The Council are also required to complete a Market Sustainability Plan. DHSC stated that the purpose of the plan is for local authorities to assess and demonstrate how they will ensure local care markets are sustainable, as they move towards implementing reform. DHSC have told us that we must produce a final Market Sustainability Plan on a different basis following the delay of the reform; we do not yet have final details of their expectations for that. They have also indicated that they may still ask some local authorities to review the documents about the survey that they have submitted. So far we have had no indication that they will ask us to review the documents below, but we will publish revised versions on this page if DHSC contact us and we conclude that we should make changes.

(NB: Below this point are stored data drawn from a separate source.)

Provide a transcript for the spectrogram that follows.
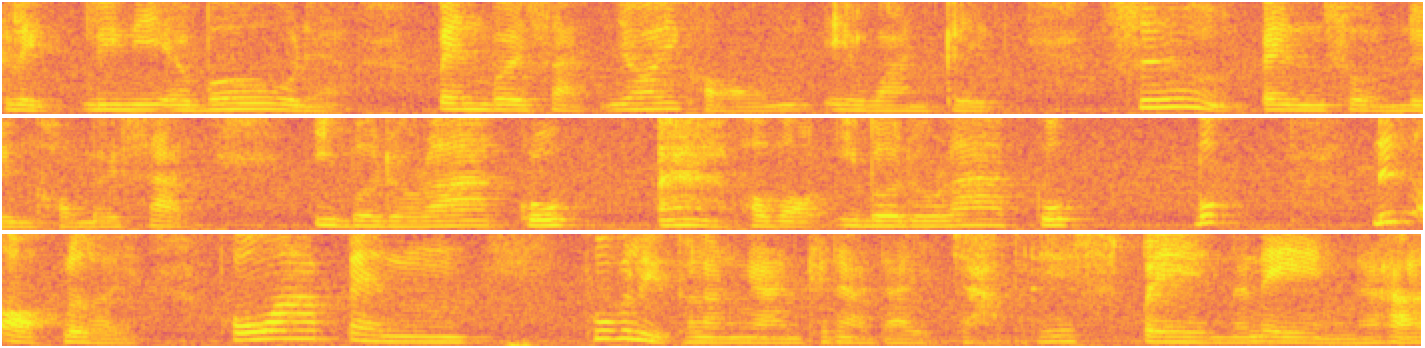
Grid Renewable เนี่ยเป็นบริษัทย่อยของ A1 Grid ซึ่งเป็นส่วนหนึ่งของบริษัท i b e r d o l a Group อ่าพอบอก i b e r d o l a Group ปุ๊บนึกออกเลย เพราะว่าเป็นผู้ผลิตพลังงานขนาดใหญ่จากประเทศสเปนนั่นเองนะคะ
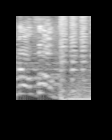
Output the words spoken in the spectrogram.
no vote.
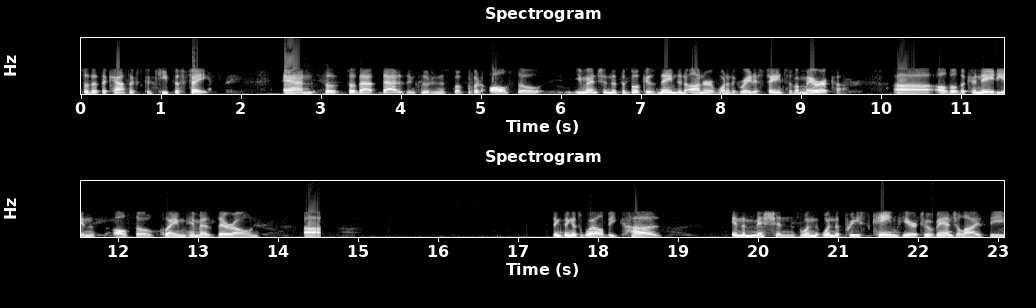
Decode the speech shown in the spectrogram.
so that the Catholics could keep the faith. And so so that that is included in this book. But also you mentioned that the book is named in honor of one of the greatest saints of America, uh, although the Canadians also claim him as their own. Uh, thing as well because in the missions, when when the priests came here to evangelize the,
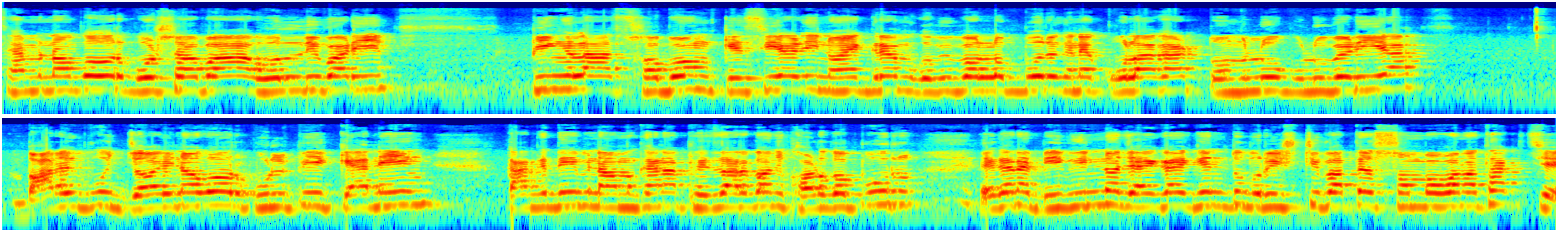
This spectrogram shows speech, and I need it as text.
শ্যামনগর, গোসাবা, হলদিবাড়ি, পিংলা, সবং, কেশিয়াড়ি, নয়গ্রাম, গোপীবল্লভপুর, এখানে কোলাঘাট, তমলুক, উলুবেড়িয়া বারুইপুর, জয়নগর কুলপি ক্যানিং, কাকদ্বীপ, নামখানা, ফেজারগঞ্জ, খড়গপুর, এখানে বিভিন্ন জায়গায় কিন্তু বৃষ্টিপাতের সম্ভাবনা থাকছে।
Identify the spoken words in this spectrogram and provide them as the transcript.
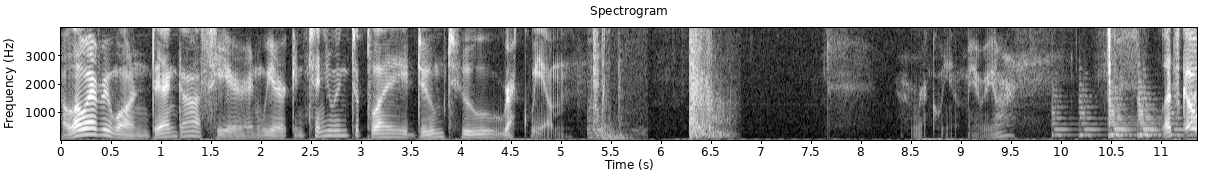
Hello everyone, Dan Goss here, and we are continuing to play Doom 2 Requiem. Requiem, here we are. Let's go!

As explained in the documents about this exercise, our conclusion was that, while the surveys provided useful information about the costs of services, there were too many issues about the data for it to act directly as a guide to future fee levels. Our understanding is that a similar conclusion was reached by many other local authorities, though varying assumptions were made about how best to calculate the figures returned to DHSC.
Explanations of how these figures were calculated are included in two separate documents, one covering the survey of older people’s care homes, the other the survey of home care services. The Council is currently reviewing the 2023/24 adult social care fee rates as part of its Annual Price Review Process. New government guidance suggests that, despite a pause in the exercise, councils should continue to consider how they ‘move towards’ the Fair Cost of Care albeit ‘more slowly’. Therefore our 23/24 position is that the outcome of the exercise will inform our fee setting this year and that it will include an element of ‘moving towards’ the Fair Cost of Care as outlined in the below documents. We will use the Adult Social Care Market Sustainability and Improvement Fund as part of the resources to support this move. The Council’s intended approach to setting fees in future is outlined in the Market Sustainability Plan (below, published 27th March 2023).
Market Sustainability and Improvement Fund 2023 to 2024 – Manchester
Published in June 2023, the Manchester Market Capacity Plan a provides three-section report for the Department of Health and Social Care.
Section 1 – Capacity for Winter: Details what measures were put in place during winter 2022 to 2023 to ensure sufficient capacity across social care markets, and an assessment of how successful these measures were.
Section 2 – Current Capacity: Provides an assessment of any current capacity gaps within markets for a) long term nursing care, b) long term residential and c) long term community care (split into Homecare, Extra Care and Supported Living). It includes details on what the required capacity is, the available capacity in the market, and the level of capacity that is currently affordable.
Section 3 – Future Capacity: Provides an assessment of any future capacity gaps within markets for a) long term nursing care, b) long term residential and c) long term community care with a focus on winter 2023 to 2024, as well as a detailed plan on how these capacity gaps will be addressed.